### To do
Leaving out every image, restate all the records word for word.
+ + + + + + +
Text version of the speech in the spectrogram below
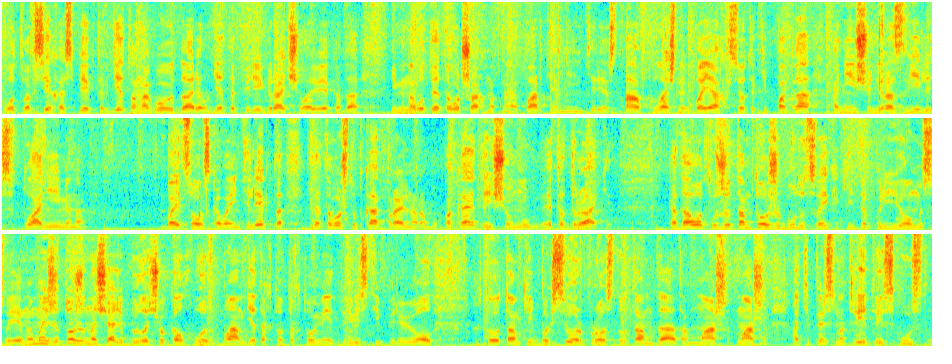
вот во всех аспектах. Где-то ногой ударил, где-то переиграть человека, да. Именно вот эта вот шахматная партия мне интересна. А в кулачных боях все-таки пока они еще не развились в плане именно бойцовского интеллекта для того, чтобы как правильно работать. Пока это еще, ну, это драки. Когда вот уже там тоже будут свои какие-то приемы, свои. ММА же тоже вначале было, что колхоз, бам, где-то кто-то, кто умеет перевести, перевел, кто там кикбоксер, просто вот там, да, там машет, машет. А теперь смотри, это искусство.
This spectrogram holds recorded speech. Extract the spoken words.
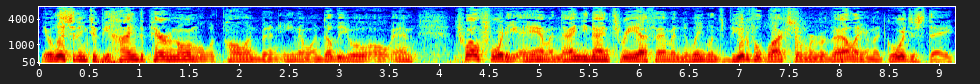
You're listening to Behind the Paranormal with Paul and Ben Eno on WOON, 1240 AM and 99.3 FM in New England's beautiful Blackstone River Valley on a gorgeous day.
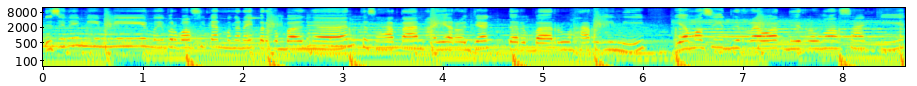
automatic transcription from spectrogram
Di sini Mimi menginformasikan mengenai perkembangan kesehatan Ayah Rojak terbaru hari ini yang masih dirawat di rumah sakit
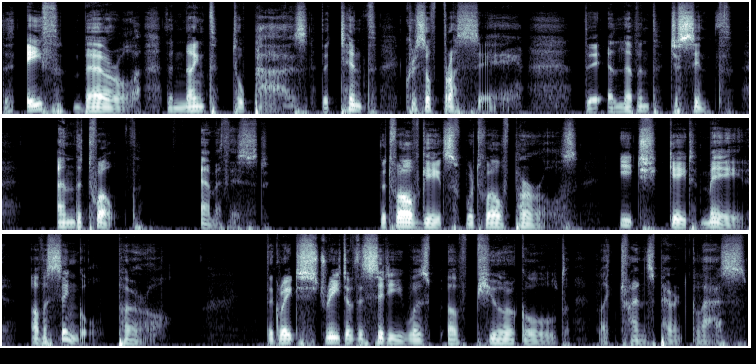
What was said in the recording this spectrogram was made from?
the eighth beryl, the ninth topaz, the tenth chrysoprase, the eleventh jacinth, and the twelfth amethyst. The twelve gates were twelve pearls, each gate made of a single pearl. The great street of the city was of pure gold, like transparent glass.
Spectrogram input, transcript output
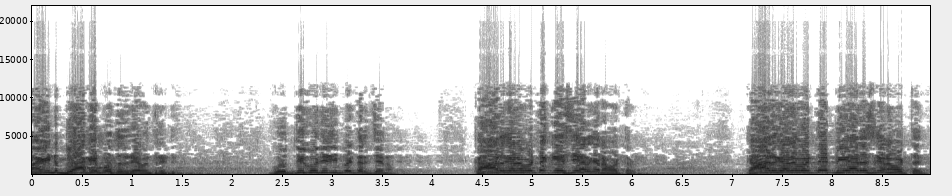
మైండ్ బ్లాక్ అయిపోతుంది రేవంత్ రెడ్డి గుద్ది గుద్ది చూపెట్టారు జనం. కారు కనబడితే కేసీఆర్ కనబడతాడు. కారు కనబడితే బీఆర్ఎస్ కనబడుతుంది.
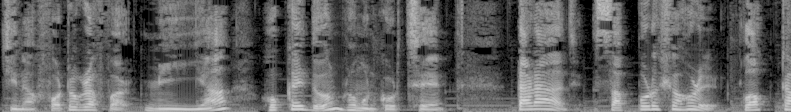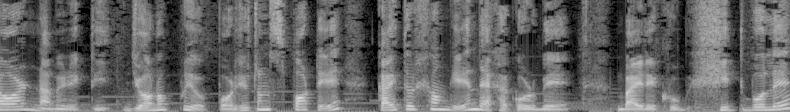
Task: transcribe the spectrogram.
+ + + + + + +
### Answer for the task
Text version of the speech in the spectrogram below
вот во всех аспектах. Где-то ногой ударил, где-то переиграть человека, да. Именно вот эта вот шахматная партия мне интересна. А в кулачных боях все-таки пока они еще не развились в плане именно бойцовского интеллекта для того, чтобы как правильно работать. Пока это еще, ну, это драки. Когда вот уже там тоже будут свои какие-то приемы, свои. ММА же тоже вначале было, что колхоз, бам, где-то кто-то, кто умеет перевести, перевел, кто там кикбоксер, просто вот там, да, там машет, машет. А теперь смотри, это искусство.
This spectrogram holds recorded speech. Extract the spoken words.
You're listening to Behind the Paranormal with Paul and Ben Eno on WOON, 1240 AM and 99.3 FM in New England's beautiful Blackstone River Valley on a gorgeous day.
automatic transcription from spectrogram
Di sini Mimi menginformasikan mengenai perkembangan kesehatan Ayah Rojak terbaru hari ini yang masih dirawat di rumah sakit
What was said in the recording this spectrogram was made from?
the eighth beryl, the ninth topaz, the tenth chrysoprase, the eleventh jacinth, and the twelfth amethyst. The twelve gates were twelve pearls, each gate made of a single pearl. The great street of the city was of pure gold, like transparent glass.
Spectrogram input, transcript output
మైండ్ బ్లాక్ అయిపోతుంది రేవంత్ రెడ్డి గుద్ది గుద్ది చూపెట్టారు జనం. కారు కనబడితే కేసీఆర్ కనబడతాడు. కారు కనబడితే బీఆర్ఎస్ కనబడుతుంది.
Task: transcribe the spectrogram.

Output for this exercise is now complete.